Prior to World War II, the Veterans Administration was primarily a medical and pension program for veterans of previous wars. It had large facilities in Los Angeles and the Bay Area, but that would not be enough to take care of returning GIs. On June 22, 1944, the Servicemen's Readjustment Act (the GI Bill of Rights) became law.
Concerned with how millions of returning service members would affect the post-war economy and careful not to repeat the errors of post-World War I veterans' policies, the law's authors provided for home and farm loans, medical care, educational and training benefits, and unemployment compensation. One of the beneficiaries of the law was California's colleges and universities, which saw a massive increase in students and the establishment of several new campuses around the state.

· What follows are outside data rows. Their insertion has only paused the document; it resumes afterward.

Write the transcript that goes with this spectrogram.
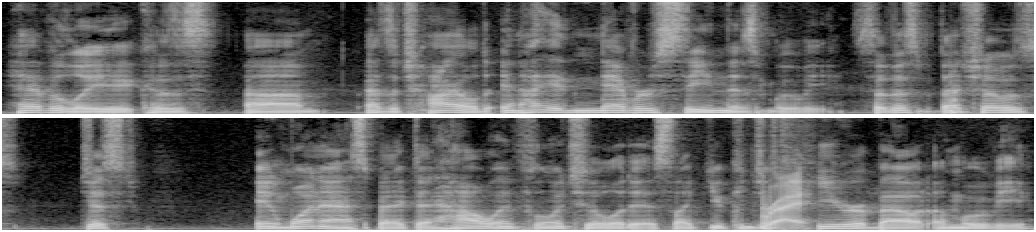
heavily because um, as a child, and I had never seen this movie. So this that shows just in one aspect at how influential it is. Like you can just Right. hear about a movie.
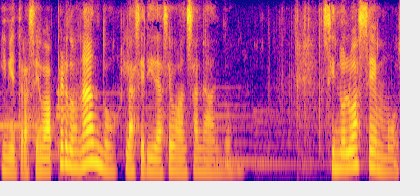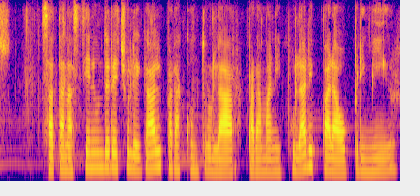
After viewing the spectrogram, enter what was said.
y mientras se va perdonando, las heridas se van sanando. Si no lo hacemos, Satanás tiene un derecho legal para controlar, para manipular y para oprimir.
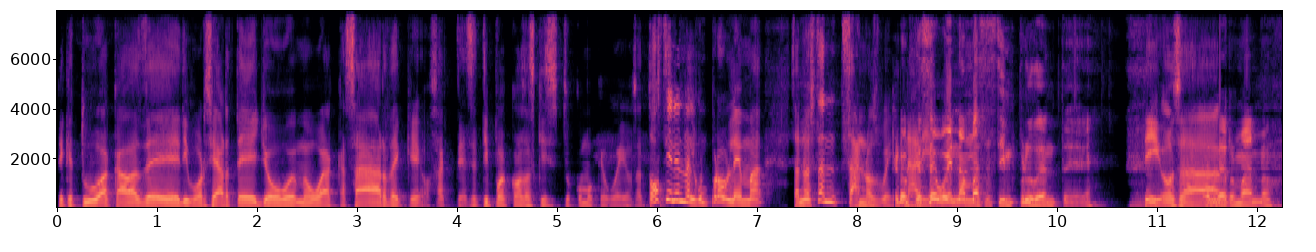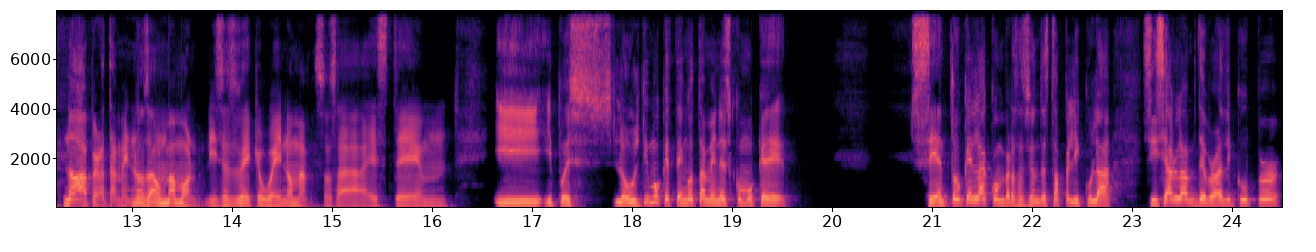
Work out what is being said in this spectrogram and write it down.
de que tú acabas de divorciarte, yo me voy a casar, de que, o sea, ese tipo de cosas que dices tú como que, güey, o sea, todos tienen algún problema, o sea, no están sanos, güey. Creo que ese güey nada más es imprudente, ¿eh? Sí, o sea. El hermano. No, pero también, o sea, un mamón. Dices de que, güey, no mames. O sea, este. Y, y pues lo último que tengo también es como que siento que en la conversación de esta película sí se habla de Bradley Cooper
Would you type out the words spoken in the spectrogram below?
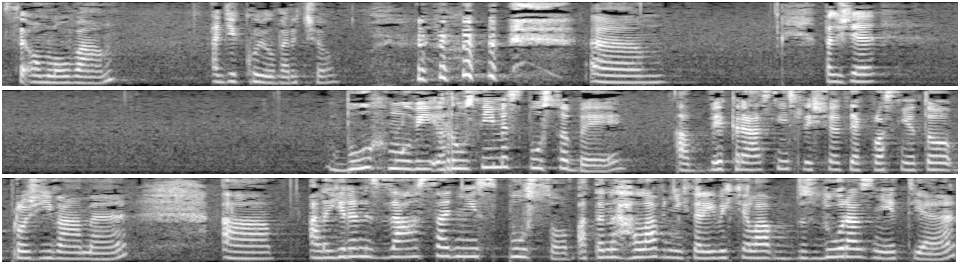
se omlouvám. A děkuju, Verčo. um, takže Bůh mluví různými způsoby a je krásný slyšet, jak vlastně to prožíváme. A, ale jeden zásadní způsob a ten hlavní, který bych chtěla zdůraznit, je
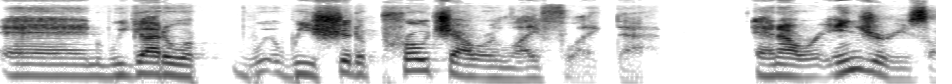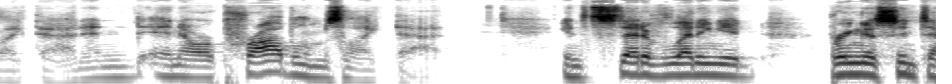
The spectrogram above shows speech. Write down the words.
And we got to, we should approach our life like that and our injuries like that and, and our problems like that instead of letting it bring us into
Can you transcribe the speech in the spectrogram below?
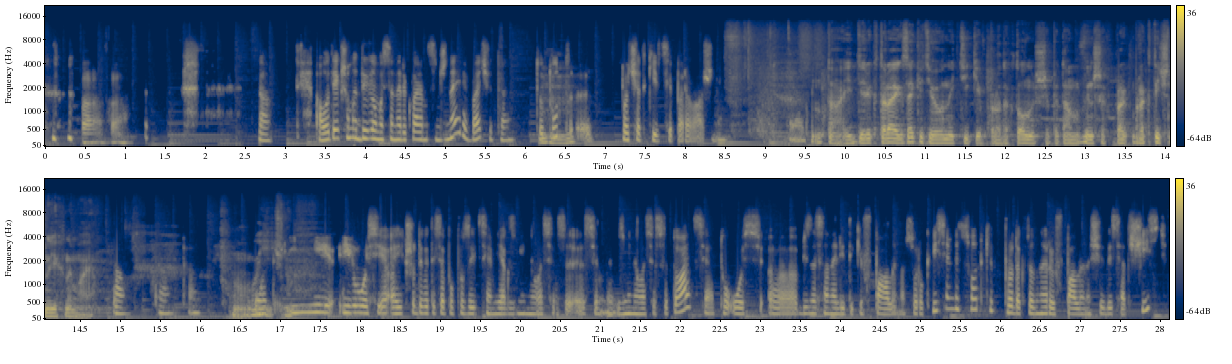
Та, та. А от якщо ми дивимося на requirements інженерів, бачите, то Мгм. тут е, початківці переважно. Ну так, і директора executive вони тільки в product ownership, і там в інших практично їх немає. Так, так. Ну, От, і, і ось, а якщо дивитися по позиціям, як змінилася змінилася ситуація, то ось е, бізнес-аналітики впали на 48%, product owner и впали на 66%,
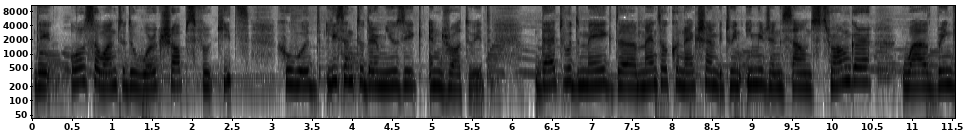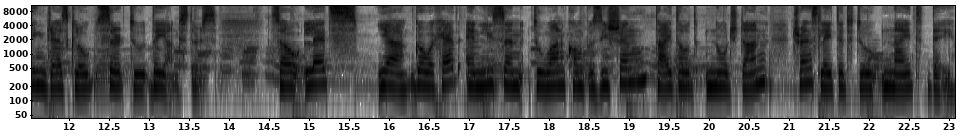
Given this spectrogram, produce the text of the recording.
they also want to do workshops for kids who would listen to their music and draw to it. That would make the mental connection between image and sound stronger while bringing jazz closer to the youngsters. So let's yeah, go ahead and listen to one composition titled Noč dan, translated to Night Day.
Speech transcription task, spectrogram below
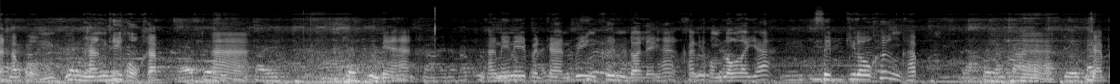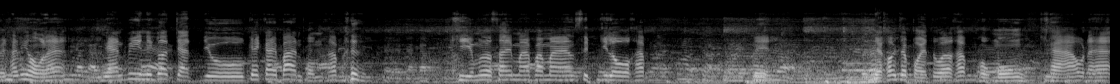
นะครับ ผมครั้งที่ 6 ครับอ่าเนี่ยฮะครั้งนี้นี่เป็นการวิ่งขึ้นดอยเลงฮะครั้งนี้ผมลงระยะ 10 กิโลครึ่งครับอ่าจัดเป็นครั้งที่หกแล้วงานวิ่งนี่ก็จัดอยู่ใกล้ ๆ บ้านผมครับ ขี่มอเตอร์ไซค์มาประมาณ 10 กิโลครับนี่เดี๋ยวเขาจะปล่อยตัวแล้วครับ6โมงเช้านะฮะ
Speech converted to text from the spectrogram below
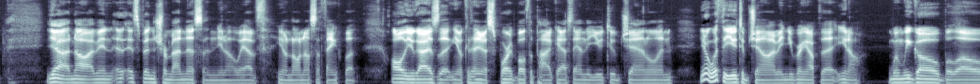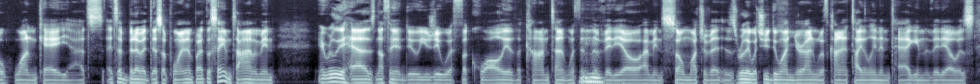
Yeah no i mean it, it's been tremendous and you know we have you know no one else to thank but all you guys that you know continue to support both the podcast and the YouTube channel. And you know, with the YouTube channel, I mean, you bring up that you know when we go below 1K, yeah, it's it's a bit of a disappointment. But at the same time, I mean, it really has nothing to do usually with the quality of the content within mm-hmm. the video. I mean, so much of it is really what you do on your end with kind of titling and tagging the video is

The construction industry also saw a boom in building new communities to meet the needs of returning service members.